|Our fortune cookies the night before our Alaska Adventure started. I don’t know if the bottom one was referring to the ferry crossing we faced in Dawson or if it was really meant for The Wynns.|
We left the U.S. a day ahead of schedule on May 31, 2015. The only reservation we had were a pair of tickets at will call for the Alaska Goldpanners Midnight Sun Game held on the Summer Solstice (June 21). That gave us 21 full days to drive roughly 2,201 miles and, even though that was about 14 days longer than most of our fellow RVers were taking, it still felt rushed.
|The Mutiny and the SnowMobile on our last night in the U.S. free camping at the Silver Reef Casino in Ferndale.|
By now our friends, Gone With the Wynns, had made their crossing and posted a video about it. We also received reports on our special Alaska 2015 Facebook page from other nomads who had made smooth crossings at various points along the US/Canadian border. We felt pretty confident that we, too, would have zero issues at the border since we had actually (and honestly) bothered to removed any guns, alcohol, raw chicken (even frozen), fruit, eggs and house plants. Not only that, we paid an exorbitant amount of money to obtain health certificates for all the pets on board (our two cats, Avi and Miso, and our new dog, Nellie)…which were never checked. By anyone. At any border crossing.
|The Snows, with their Jeep toad, right in front of us…|
We caravanned with Jason and Kristin of The Snowmads, getting in line right behind them at the check point. After a few minutes we saw that they got waved to the side, which meant they were either going to get inspected or had some other issue to deal with inside the border patrol building. I’ll admit ~ I was secretly relieved because I thought, “Surely they won’t pull two RVs over in a row. We’re golden!”. Boy was I wrong. We were pulled over, boarded and given the complete cavity search. Okay, not really ~ but they did snoop around and questioned us about a few things. Mainly, they wanted to know if the rifle Clark was holding in a photo above the passenger’s seat was on board the RV (seriously, they take this gun thing…ummm..seriously). Now, this photo is one of those old timie deals where the guys dress up like bandits or bank robbers and the ladies like saloon girls. So there we were, trying to explain to the Canadian Border Patrol that it wasn’t a real gun, it wasn’t our gun and that we paid for a photo that made my sister and I look like old time prostitutes. They also asked about the cats (but not for any health records) and how they handled traveling and eventually let us go. Travel Tip: Don’t assume Border Patrol isn’t going to search your rig. Granted, they didn’t give us a hard time about the fact that we had slightly more alcohol than allowed, but they can and will search your RV for reasons that may not make any sense to you.

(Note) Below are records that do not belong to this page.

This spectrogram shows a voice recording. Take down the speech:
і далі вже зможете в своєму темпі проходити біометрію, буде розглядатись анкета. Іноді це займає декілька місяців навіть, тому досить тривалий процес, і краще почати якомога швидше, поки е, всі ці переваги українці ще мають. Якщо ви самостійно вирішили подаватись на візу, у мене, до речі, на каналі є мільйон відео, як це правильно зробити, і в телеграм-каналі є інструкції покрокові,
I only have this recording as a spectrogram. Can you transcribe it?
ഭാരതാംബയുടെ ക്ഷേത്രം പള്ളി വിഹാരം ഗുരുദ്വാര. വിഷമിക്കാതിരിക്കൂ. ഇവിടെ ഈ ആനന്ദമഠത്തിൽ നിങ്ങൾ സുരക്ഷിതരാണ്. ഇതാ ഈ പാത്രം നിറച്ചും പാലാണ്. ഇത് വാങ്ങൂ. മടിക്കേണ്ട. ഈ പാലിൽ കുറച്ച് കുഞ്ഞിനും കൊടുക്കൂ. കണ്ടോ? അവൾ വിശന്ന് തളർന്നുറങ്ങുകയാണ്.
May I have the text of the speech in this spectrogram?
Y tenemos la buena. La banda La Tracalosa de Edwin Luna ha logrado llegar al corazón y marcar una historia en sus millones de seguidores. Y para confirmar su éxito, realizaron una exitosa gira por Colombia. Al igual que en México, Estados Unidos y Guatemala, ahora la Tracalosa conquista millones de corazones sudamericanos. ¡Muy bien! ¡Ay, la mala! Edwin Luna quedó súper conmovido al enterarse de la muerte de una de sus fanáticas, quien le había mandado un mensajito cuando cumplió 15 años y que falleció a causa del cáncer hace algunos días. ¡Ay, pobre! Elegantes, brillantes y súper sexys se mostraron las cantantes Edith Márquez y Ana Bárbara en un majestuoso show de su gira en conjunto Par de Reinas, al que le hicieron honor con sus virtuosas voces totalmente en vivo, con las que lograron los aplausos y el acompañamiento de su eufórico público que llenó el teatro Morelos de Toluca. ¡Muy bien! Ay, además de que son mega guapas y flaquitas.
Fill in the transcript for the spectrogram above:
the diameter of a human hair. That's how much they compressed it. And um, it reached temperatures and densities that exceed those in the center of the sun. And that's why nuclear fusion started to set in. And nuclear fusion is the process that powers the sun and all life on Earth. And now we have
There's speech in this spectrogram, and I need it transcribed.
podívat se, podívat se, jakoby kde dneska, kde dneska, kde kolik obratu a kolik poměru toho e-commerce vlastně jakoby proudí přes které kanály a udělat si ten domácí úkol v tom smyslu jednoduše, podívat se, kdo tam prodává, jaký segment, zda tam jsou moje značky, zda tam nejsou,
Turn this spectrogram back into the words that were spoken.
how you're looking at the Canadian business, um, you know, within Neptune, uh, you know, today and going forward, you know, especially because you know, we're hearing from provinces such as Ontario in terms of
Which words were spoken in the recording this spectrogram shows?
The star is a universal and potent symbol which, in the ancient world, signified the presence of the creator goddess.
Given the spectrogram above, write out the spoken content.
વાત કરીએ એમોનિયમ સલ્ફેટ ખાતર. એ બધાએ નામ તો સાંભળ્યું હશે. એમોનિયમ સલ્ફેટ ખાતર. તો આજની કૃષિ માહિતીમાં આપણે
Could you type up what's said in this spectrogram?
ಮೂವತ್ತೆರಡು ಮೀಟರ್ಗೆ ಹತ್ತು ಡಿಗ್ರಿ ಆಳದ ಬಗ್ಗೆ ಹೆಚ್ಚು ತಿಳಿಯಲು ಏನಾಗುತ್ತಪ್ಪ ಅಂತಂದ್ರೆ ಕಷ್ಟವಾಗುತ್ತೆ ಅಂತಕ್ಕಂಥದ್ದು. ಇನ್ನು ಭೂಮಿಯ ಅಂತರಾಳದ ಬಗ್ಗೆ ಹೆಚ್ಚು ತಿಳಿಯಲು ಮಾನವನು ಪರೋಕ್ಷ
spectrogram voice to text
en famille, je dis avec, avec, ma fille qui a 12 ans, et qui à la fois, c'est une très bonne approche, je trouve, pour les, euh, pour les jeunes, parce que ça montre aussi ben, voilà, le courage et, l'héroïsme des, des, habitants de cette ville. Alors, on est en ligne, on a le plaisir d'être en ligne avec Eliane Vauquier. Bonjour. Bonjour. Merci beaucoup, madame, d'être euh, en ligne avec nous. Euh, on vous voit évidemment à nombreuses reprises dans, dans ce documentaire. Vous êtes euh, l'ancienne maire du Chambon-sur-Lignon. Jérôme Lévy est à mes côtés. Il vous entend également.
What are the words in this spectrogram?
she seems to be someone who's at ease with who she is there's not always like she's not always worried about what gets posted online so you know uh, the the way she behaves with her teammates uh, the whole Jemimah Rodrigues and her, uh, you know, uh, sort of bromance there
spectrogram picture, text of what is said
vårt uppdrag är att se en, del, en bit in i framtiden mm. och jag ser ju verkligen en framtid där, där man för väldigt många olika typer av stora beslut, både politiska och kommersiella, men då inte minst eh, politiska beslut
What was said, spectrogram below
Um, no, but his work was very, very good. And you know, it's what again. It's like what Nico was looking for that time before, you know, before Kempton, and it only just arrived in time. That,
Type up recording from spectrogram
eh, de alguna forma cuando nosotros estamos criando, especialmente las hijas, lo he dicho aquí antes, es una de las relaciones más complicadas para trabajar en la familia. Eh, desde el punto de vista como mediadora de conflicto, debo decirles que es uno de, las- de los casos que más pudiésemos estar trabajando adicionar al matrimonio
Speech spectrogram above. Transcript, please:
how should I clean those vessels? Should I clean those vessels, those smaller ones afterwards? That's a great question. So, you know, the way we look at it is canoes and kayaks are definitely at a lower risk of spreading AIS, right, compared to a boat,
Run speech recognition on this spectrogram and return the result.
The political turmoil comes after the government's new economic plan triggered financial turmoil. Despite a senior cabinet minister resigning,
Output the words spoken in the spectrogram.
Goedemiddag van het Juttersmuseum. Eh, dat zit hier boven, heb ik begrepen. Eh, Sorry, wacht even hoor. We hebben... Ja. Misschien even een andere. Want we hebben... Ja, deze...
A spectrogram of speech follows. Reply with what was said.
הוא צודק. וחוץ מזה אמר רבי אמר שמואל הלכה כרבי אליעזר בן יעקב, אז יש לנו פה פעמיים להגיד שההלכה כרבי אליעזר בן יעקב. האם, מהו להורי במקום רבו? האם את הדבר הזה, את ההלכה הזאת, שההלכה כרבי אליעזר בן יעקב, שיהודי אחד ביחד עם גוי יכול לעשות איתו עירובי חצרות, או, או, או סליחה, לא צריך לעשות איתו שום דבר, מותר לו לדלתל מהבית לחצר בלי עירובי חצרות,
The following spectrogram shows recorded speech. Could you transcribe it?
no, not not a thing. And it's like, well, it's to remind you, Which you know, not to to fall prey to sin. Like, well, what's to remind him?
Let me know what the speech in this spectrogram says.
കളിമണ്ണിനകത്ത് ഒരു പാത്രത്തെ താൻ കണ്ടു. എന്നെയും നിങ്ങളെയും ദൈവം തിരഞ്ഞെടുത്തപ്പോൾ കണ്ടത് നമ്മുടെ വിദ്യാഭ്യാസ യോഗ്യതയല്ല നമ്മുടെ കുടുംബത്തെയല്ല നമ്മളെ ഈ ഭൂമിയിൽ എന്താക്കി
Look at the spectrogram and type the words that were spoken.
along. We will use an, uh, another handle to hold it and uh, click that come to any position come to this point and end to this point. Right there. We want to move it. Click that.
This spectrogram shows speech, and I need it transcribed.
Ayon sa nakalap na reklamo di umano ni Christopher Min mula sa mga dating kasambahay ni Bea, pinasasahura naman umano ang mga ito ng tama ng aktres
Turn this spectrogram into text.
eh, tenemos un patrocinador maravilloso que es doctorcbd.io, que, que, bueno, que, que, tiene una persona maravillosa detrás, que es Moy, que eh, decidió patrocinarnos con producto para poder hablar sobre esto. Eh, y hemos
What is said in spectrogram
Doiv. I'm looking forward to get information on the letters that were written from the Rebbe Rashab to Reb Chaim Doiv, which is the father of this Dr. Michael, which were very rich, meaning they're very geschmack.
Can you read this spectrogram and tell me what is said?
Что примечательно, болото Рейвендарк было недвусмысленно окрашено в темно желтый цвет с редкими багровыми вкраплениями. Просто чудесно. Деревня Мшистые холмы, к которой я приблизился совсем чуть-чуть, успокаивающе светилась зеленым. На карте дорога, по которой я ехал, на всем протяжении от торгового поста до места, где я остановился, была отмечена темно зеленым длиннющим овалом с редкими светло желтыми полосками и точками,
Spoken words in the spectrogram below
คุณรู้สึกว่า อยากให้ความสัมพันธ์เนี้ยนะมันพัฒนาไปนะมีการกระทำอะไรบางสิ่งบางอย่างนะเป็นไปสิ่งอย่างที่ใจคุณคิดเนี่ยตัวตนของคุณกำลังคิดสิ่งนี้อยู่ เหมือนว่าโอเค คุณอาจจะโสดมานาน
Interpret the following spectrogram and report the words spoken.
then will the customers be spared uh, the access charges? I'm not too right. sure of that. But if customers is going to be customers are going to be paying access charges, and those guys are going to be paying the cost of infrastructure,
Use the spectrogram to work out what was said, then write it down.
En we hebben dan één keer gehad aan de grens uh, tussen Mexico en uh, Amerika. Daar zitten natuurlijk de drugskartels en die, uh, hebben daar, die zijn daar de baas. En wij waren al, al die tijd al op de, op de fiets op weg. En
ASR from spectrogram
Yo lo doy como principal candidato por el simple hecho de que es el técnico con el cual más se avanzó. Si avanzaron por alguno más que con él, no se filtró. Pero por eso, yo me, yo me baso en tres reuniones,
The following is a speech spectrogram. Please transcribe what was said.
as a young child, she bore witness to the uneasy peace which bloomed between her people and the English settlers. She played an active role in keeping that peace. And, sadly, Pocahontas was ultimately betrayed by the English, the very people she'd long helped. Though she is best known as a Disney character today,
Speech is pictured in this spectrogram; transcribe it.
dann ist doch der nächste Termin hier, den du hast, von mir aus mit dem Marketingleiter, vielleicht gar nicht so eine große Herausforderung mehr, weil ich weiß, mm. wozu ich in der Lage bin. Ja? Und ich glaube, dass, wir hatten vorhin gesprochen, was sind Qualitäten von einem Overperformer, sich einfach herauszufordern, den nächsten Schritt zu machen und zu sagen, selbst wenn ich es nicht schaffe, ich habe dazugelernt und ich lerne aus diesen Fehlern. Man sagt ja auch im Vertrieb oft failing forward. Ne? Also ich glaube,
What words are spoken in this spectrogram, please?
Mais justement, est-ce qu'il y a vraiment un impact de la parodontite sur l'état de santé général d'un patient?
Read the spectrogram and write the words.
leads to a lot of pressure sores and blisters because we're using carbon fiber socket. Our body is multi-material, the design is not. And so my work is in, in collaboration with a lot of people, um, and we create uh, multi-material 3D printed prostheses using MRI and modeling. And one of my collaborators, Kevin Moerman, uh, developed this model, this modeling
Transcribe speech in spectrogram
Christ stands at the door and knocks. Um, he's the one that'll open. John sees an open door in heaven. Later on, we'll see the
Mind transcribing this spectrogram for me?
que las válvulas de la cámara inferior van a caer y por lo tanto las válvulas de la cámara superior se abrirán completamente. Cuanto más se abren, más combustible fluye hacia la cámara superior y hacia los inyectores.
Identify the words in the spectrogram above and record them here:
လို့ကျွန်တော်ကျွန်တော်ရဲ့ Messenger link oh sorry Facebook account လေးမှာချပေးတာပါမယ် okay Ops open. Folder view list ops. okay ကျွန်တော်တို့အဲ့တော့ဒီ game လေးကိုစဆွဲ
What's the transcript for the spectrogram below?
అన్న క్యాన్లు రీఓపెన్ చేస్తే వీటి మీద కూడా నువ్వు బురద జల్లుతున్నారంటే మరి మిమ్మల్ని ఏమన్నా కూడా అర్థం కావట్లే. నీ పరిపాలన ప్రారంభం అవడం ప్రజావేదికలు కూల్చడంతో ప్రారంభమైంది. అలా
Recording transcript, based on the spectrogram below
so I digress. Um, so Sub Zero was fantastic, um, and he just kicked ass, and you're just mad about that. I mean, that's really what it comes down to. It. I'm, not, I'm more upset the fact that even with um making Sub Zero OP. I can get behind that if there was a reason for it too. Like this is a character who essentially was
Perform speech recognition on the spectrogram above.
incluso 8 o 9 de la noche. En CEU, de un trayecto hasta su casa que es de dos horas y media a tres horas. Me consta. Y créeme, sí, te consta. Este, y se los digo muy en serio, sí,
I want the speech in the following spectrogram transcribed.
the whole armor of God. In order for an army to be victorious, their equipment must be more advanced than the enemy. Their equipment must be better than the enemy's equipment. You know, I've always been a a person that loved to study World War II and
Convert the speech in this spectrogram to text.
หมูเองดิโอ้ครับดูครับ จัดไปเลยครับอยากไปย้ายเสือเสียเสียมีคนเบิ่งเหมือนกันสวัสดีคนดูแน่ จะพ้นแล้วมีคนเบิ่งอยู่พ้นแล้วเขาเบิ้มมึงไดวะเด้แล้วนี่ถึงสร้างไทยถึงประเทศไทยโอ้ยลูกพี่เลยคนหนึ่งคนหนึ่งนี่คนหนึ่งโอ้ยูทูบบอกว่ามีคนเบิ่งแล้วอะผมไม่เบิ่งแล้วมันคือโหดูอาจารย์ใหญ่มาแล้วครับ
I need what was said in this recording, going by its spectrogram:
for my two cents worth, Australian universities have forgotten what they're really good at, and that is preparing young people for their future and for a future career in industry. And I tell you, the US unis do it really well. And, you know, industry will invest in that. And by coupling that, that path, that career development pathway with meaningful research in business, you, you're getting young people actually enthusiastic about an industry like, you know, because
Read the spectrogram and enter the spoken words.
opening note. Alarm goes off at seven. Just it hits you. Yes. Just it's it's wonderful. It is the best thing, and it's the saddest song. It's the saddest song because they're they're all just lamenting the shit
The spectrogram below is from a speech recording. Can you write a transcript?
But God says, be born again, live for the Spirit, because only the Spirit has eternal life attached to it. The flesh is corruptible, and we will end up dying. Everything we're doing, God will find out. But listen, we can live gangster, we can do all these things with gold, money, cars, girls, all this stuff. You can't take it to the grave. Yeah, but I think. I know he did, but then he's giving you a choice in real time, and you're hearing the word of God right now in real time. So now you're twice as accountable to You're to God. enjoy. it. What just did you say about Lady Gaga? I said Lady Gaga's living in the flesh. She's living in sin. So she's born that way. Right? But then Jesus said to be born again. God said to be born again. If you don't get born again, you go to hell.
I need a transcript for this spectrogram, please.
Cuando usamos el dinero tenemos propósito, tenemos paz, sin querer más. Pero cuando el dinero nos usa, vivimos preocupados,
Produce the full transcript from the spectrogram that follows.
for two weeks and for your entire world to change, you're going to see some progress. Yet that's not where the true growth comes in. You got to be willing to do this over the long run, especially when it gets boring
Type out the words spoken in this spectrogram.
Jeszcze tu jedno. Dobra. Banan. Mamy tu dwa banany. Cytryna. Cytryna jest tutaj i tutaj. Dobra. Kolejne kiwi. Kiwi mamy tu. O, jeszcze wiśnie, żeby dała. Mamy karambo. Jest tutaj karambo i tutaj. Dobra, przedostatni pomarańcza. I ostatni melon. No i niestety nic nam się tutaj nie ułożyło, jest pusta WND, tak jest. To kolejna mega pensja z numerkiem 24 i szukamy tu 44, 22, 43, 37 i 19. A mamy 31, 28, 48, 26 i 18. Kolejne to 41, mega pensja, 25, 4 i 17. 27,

|The infamous photo…|
We caught up to the Snows, who had been let through after a paperwork check, at the nearby Costco. All of our cell phones became useless about 5 miles after crossing the border so we got a set of walkie talkies, which worked well as long as we stayed within a 1/4 mile of each other…and if we kept off of them rather than making jokes about everything we saw along the way. Man those batteries drain fast! Travel Tip: Traveling with friends can take some of the stress away. You can split research duties or catch wayside attractions the other might miss. It’s also nice to have friendly company to share a drink with after a long or stressful travel day.
|Canada let us in!!!|
Kristin was a saint and had already scoped out our first stop for the night. Our travel day wasn’t planned to be excessively long because we didn’t know how long the border crossing would take (the lines alone can make for a long wait, let alone getting picked for the search) and well, being in a foreign place, even if it is only Canada, takes a little getting used to (there’s a lot of math with the whole kilometers per hour and gas prices in liters, it can be exhausting). Travel tip: Make a quick conversion table for common measurements if you’re not accustomed to using the metric system. For instance, a short list of km/h to mph taped to the dashboard near the driver is helpful (some speedometers make it near impossible to read the km/h). Likewise, knowing how many liters are in a gallon can help you figure out how much fuel cost by the gallon (but you may not really want to know).
|Mindi, Nellie and Chloe (Toby’s around somewhere) stretch their legs in the dog park at Canyon Alpine RV Park.|
Our first night in Canada was spent at Canyon Alpine RV Park and Campground in Boston Bar, B.C. The campground Internet was useless, none of our phones worked, our mifi hot spots lay dormant, we had no chicken to cook for dinner and no eggs for breakfast the next morning. But we were officially on our way to one of the greatest adventures we’d have in all of our fulltime travels. Travel Tip: If you can swing it, plan for a shorter day when you cross the border. Having the option to stop early in the day can take some of the pressure off of a potentially rough day. Also, plan ahead and have some dinner and breakfast options available unless you have time to shop immediately after the crossing.